[Start of section]
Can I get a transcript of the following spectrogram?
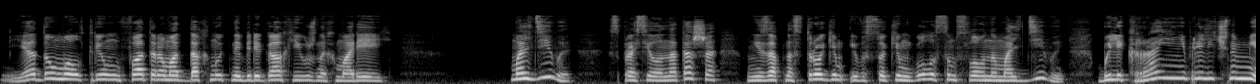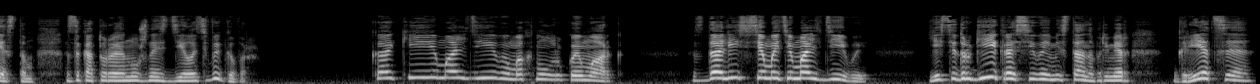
Я думал триумфатором отдохнуть на берегах южных морей. «Мальдивы?» — спросила Наташа внезапно строгим и высоким голосом, словно Мальдивы были крайне неприличным местом, за которое нужно сделать выговор. «Какие Мальдивы?» — махнул рукой Марк. «Сдались всем эти Мальдивы. Есть и другие красивые места, например, Греция,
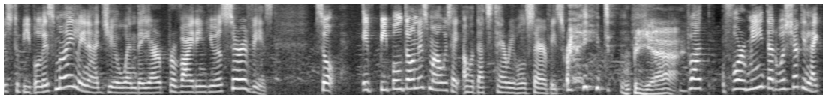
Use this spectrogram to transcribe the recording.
used to people smiling at you when they are providing you a service. So if people don't smile, we say, "Oh, that's terrible service," right? Yeah. But for me, that was shocking. Like,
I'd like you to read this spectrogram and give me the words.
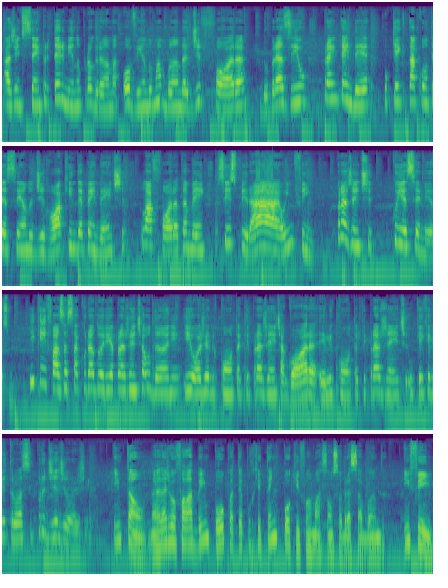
a gente sempre termina o programa ouvindo uma banda de fora do Brasil para entender o que está acontecendo de rock independente lá fora também, se inspirar, enfim, para a gente conhecer mesmo. E quem faz essa curadoria pra gente é o Dani, e hoje ele conta aqui pra gente, agora ele conta aqui pra gente o que, que ele trouxe pro dia de hoje. Então, na verdade eu vou falar bem pouco, até porque tem pouca informação sobre essa banda. Enfim,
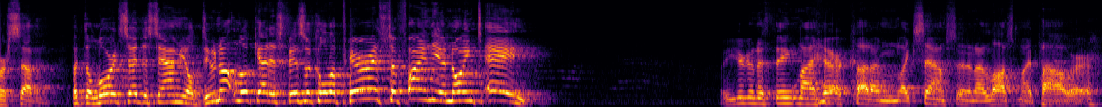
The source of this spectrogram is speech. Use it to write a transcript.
Verse 7, but the Lord said to Samuel, Do not look at his physical appearance to find the anointing. You're going to think my haircut, I'm like Samson and I lost my power.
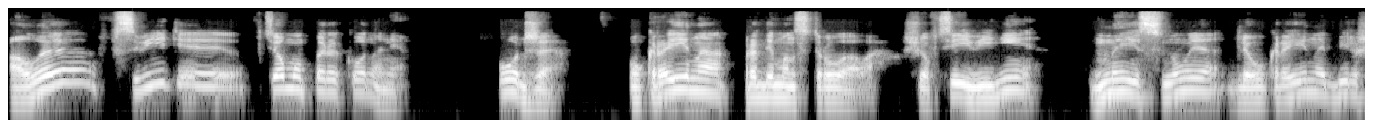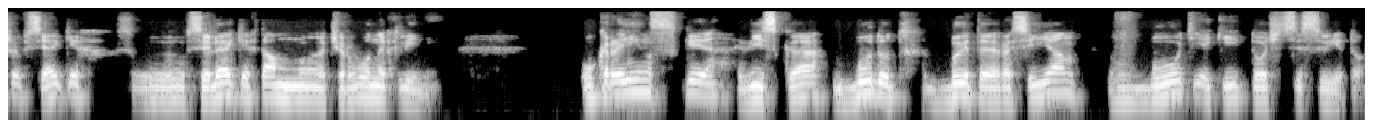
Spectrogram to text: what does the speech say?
але в світі в цьому переконані. Отже, Україна продемонструвала, що в цій війні не існує для України більше всяких е, всіляких там червоних ліній. Українські війська будуть бити росіян в будь-якій точці світу,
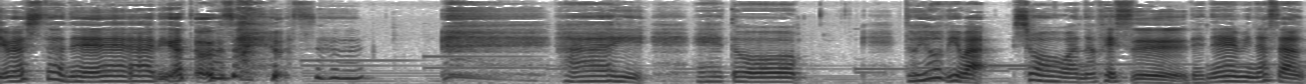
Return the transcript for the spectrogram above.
きましたね。ありがとうございます。はい。えっ、ー、と、土曜日は昭和なフェスでね、皆さん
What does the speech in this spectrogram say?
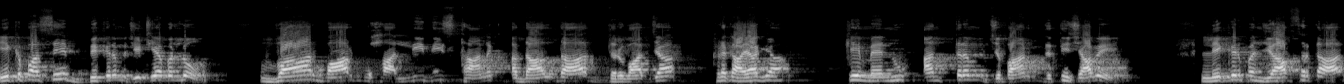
ਇੱਕ ਪਾਸੇ ਵਿਕਰਮ ਮਜੀਠੀਆ ਵੱਲੋਂ ਵਾਰ-ਵਾਰ ਮੁਹਾਲੀ ਦੀ ਸਥਾਨਕ ਅਦਾਲਤ ਦਾ ਦਰਵਾਜ਼ਾ ਖੜਕਾਇਆ ਗਿਆ ਕਿ ਮੈਨੂੰ ਅੰਤਰਮ ਜ਼ਬਾਨ ਦਿੱਤੀ ਜਾਵੇ। ਲੇਕਿਨ ਪੰਜਾਬ ਸਰਕਾਰ,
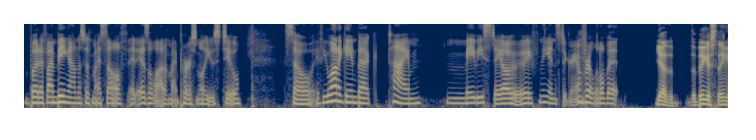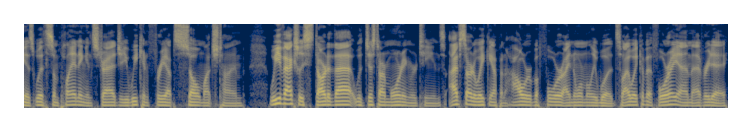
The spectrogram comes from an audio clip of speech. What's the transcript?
But if I'm being honest with myself, it is a lot of my personal use too. So if you want to gain back time, maybe stay away from the Instagram for a little bit. Yeah, the the biggest thing is with some planning and strategy, we can free up so much time. We've actually started that with just our morning routines. I've started waking up an hour before I normally would. So I wake up at 4 a.m. every day.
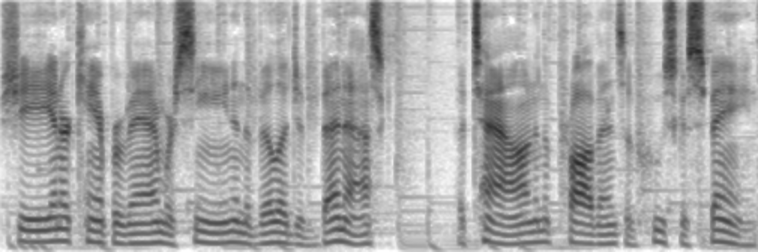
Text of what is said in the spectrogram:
she and her camper van were seen in the village of Benasque, a town in the province of Huesca, Spain.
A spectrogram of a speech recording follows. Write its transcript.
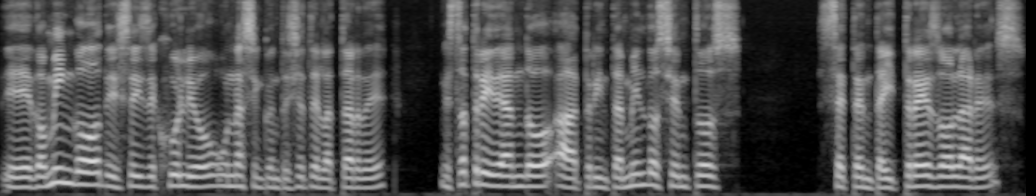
eh, domingo 16 de julio, 1.57 de la tarde. Está tradeando a 30.273 dólares.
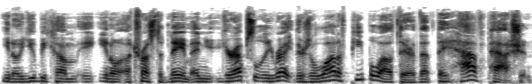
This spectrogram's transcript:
you know you become you know a trusted name. And you're absolutely right. There's a lot of people out there that they have passion,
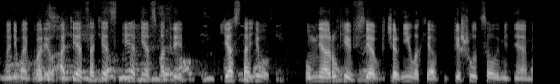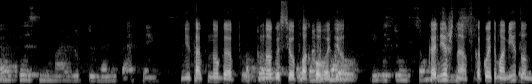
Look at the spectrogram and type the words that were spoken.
Но Нимай говорил, отец, отец, нет, нет, смотри, я стою, У меня руки все в чернилах, я пишу целыми днями. Не так много, много всего плохого делал. Конечно, в какой-то момент он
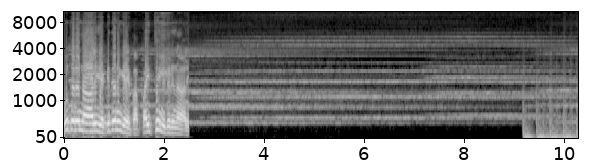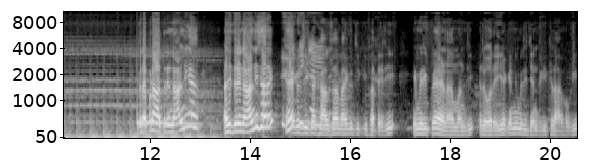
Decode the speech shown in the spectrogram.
ਉਹ ਤੇਰੇ ਨਾਲ ਹੀ ਆ ਕਿਤੇ ਨਹੀਂ ਗਏ ਪਾਪਾ ਇੱਥੇ ਹੀ ਨਹੀਂ ਤੇਰੇ ਨਾਲ ਹੀ। ਤੇਰਾ ਭਰਾ ਤੇਰੇ ਨਾਲ ਨਹੀਂ ਆ? ਅਸੀਂ ਤੇਰੇ ਨਾਲ ਨਹੀਂ ਸਾਰੇ? ਵਾਹਿਗੁਰੂ ਜੀ ਕਾ ਖਾਲਸਾ ਵਾਹਿਗੁਰੂ ਜੀ ਕੀ ਫਤਿਹ ਜੀ। ਇਹ ਮੇਰੀ ਭੈਣ ਆ ਮਨ ਜੀ ਰੋ ਰਹੀ ਹੈ ਕਹਿੰਦੀ ਮੇਰੀ ਜ਼ਿੰਦਗੀ ਖਰਾਬ ਹੋ ਗਈ।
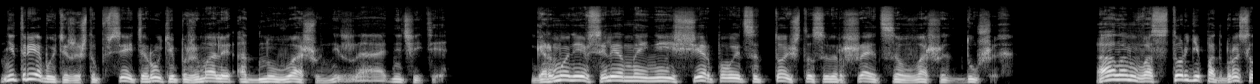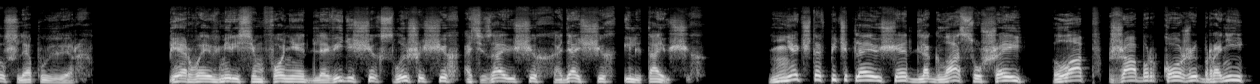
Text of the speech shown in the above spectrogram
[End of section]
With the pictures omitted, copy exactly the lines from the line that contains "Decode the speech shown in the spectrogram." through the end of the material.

Decode the speech shown in the spectrogram.
ਉਹ ਤੇਰੇ ਨਾਲ ਹੀ ਆ ਕਿਤੇ ਨਹੀਂ ਗਏ ਪਾਪਾ ਇੱਥੇ ਹੀ ਨਹੀਂ ਤੇਰੇ ਨਾਲ ਹੀ। ਤੇਰਾ ਭਰਾ ਤੇਰੇ ਨਾਲ ਨਹੀਂ ਆ? ਅਸੀਂ ਤੇਰੇ ਨਾਲ ਨਹੀਂ ਸਾਰੇ? ਵਾਹਿਗੁਰੂ ਜੀ ਕਾ ਖਾਲਸਾ ਵਾਹਿਗੁਰੂ ਜੀ ਕੀ ਫਤਿਹ ਜੀ। ਇਹ ਮੇਰੀ ਭੈਣ ਆ ਮਨ ਜੀ ਰੋ ਰਹੀ ਹੈ ਕਹਿੰਦੀ ਮੇਰੀ ਜ਼ਿੰਦਗੀ ਖਰਾਬ ਹੋ ਗਈ।
Text of the speech shown in the above spectrogram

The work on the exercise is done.